Because Administrators have repeatedly been warned that Activism is Bad, they have taken the approach that the voters are the eligibility jury on anything other than technical grounds (year of publication, etc.). If the voters want it, they get it, even if it doesn't make you personally happy.
Perhaps instead of trying to tear down the entire house you should work to pass rules that encourage activist administrators who will intervene when they think the nominee is unworthy of the category, and then give them the necessary political cover when they make such decisions instead of landing on them like a ton of bricks when they declare a given work "isn't a fanzine" or a given person "isn't a fan writer," even when a large number of WSFS members say that those works and people are fanzines and fan writers.
|Date:||August 9th, 2013 03:45 pm (UTC)|| |
Your usage of "you" here seems a bit confusing.

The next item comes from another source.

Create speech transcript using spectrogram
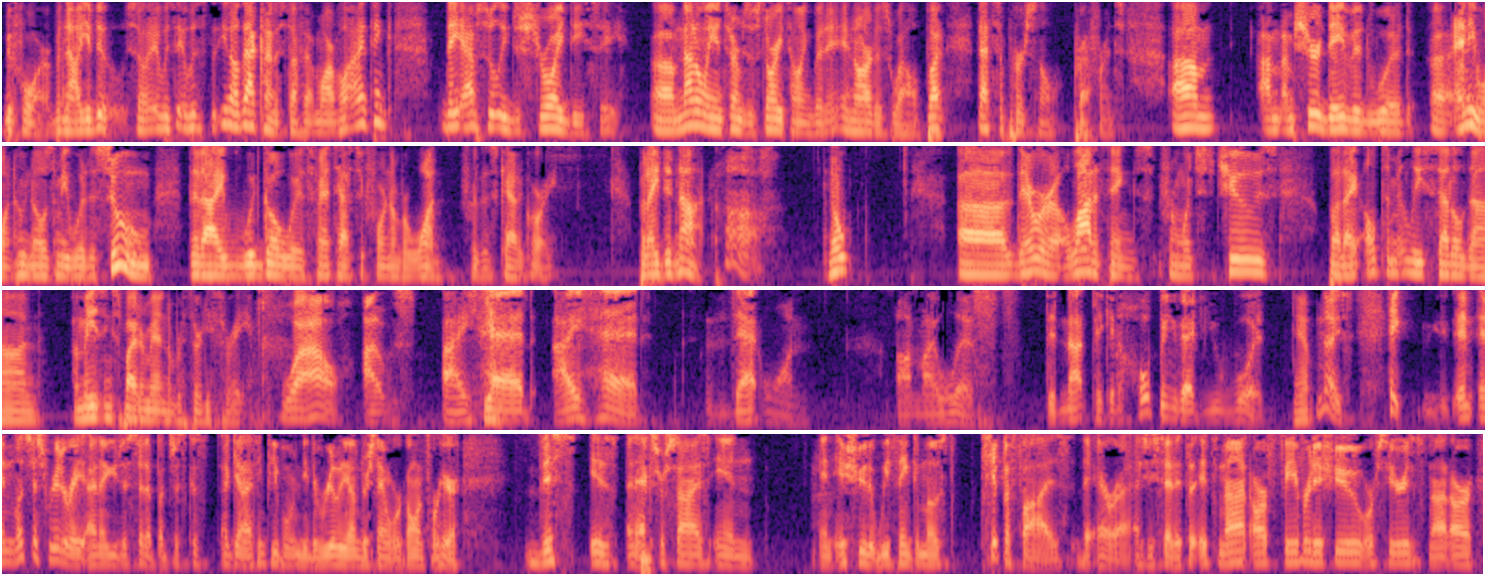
before, but now you do. So it was, it was, you know, that kind of stuff at Marvel. And I think they absolutely destroyed DC. Um, not only in terms of storytelling, but in, art as well. But that's a personal preference. Um, I'm, I'm sure David would, uh, anyone who knows me would assume that I would go with Fantastic Four number one for this category. But I did not. Ah, Nope. Uh, there were a lot of things from which to choose, but I ultimately settled on Amazing Spider-Man number 33. wow. I was I had I had that one on my list did not pick it hoping that you would Yeah. Nice. Hey, and, and let's just reiterate, I know you just said it, but just cause again, I think people need to really understand what we're going for here. This is an exercise in an issue that we think most typifies the era. As you said, it's, it's not our favorite issue or series. It's not our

Am *I* supposed to be someone who is "trying to tear down the entire house"? Am *I* supposedly personally capable of giving the Hugo administrators "the necessary political cover when they make such decisions"? And what, specifically, have *I* done to "land on them like a ton of bricks when they declare a given work 'isn't a fanzine'"? Who exactly are you talking to that you imagine this applies to?
Also, note, I specifically excluded the notion of *worthiness* from the point of this amendment, yet here you are sneaking it back in again.

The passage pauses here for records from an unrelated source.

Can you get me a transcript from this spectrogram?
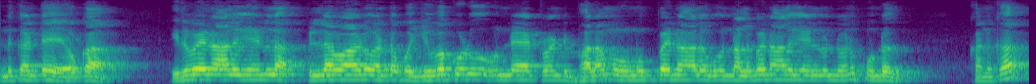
ఎందుకంటే ఒక ఇరవై నాలుగేళ్ళ పిల్లవాడు అంటే ఒక యువకుడు ఉండేటువంటి బలము ముప్పై నాలుగు నలభై నాలుగేళ్ళు ఉండడానికి ఉండదు. కనుక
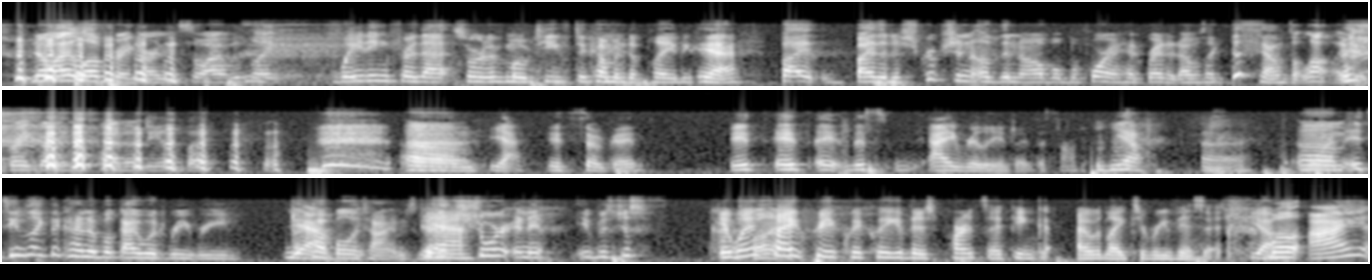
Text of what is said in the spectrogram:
No, I love Grey Gardens, so I was like waiting for that sort of motif to come into play because Yeah. by by the description of the novel before I had read it, I was like, this sounds a lot like a Grey Gardens kind of deal. But Uh, Um, yeah, it's so good. It, it it this I really enjoyed this novel. Mhm. yeah, Uh, um, it seems like the kind of book I would reread a Yeah. couple of times because Yeah. it's short and it it was just It kinda went fun. by pretty quickly. There's parts I think I would like to revisit. Yeah. Well, I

English doesn't have enough second person pronouns. And I say "worthiness" and mean it. People backing this proposal are saying, "I know what a fanzine is better than the rest of the members of WSFS who outvoted me, and I say those works aren't worthy of being called a fanzine." It's a subjective decision.
Not very long ago, there are people who insisted that if the 'zine wasn't printed on paper, it wasn't "really" a fanzine, and who screamed about Emerald City winning because it wasn't "real." But nowadays, nearly any 'zine that wants to be taken seriously has to appear in PDF (I know of the exceptions, but there aren't a lot of Banana Wings-class 'zines), and it's no longer controversial to most people. Indeed, claiming that e-distribution makes a work "not a fanzine" now seems about as quaint as the Staple Wars or the claims that only mimeo on twilltone (as opposed to offset printing or photocopying) makes a 'zine "real."
And yes, you personally are capable of giving Hugo Administrators the necessary political cover, if you and others who agree with you get loud enough to support them when they make unpopular and controversial decisions.
WSFS isn't a representative republic. There's is no "them" or Board of Directors to whom you can complain. People who believe like you do have to show up and participate directly. I admire Milt being willing to stand up and propose what is surely going to be a controversial motion while still opposing it. (I note that the motion's co-sponsor backs it for completely different reasons than the one in the maker's statement, BTW.)
Edited at 2013-08-09 04:08 pm (UTC)
|Date:||August 10th, 2013 01:35 am (UTC)|| |
Probably too dismissive of the fan dramatic presentation category
For some reason when I read the fan dramatic presentation proposal, I thought of it as mainly a filk award, but it's not. There are a lot of people doing short- and long-format videos, some in the realm of (modern) fan-fic like "Star Trek: Phase II", some more fully original It's not beyond imagination that half a dozen of them each year are really good and worth recognizing. I'll stick with "show me what you would have nominated in the last few years if there had been such a category", but I'm less certain today that it's impossible to do so. Two categories to start with is too much though (I don't think even the current short-form dramatic presentation category has been very impressive.)
I can see some problems with determining amateur/non paid status though --- YouTube does pay a tiny per-view royalty to its contributors but it can add up, "Gangnam Style" apparently has rung up a couple million dollars.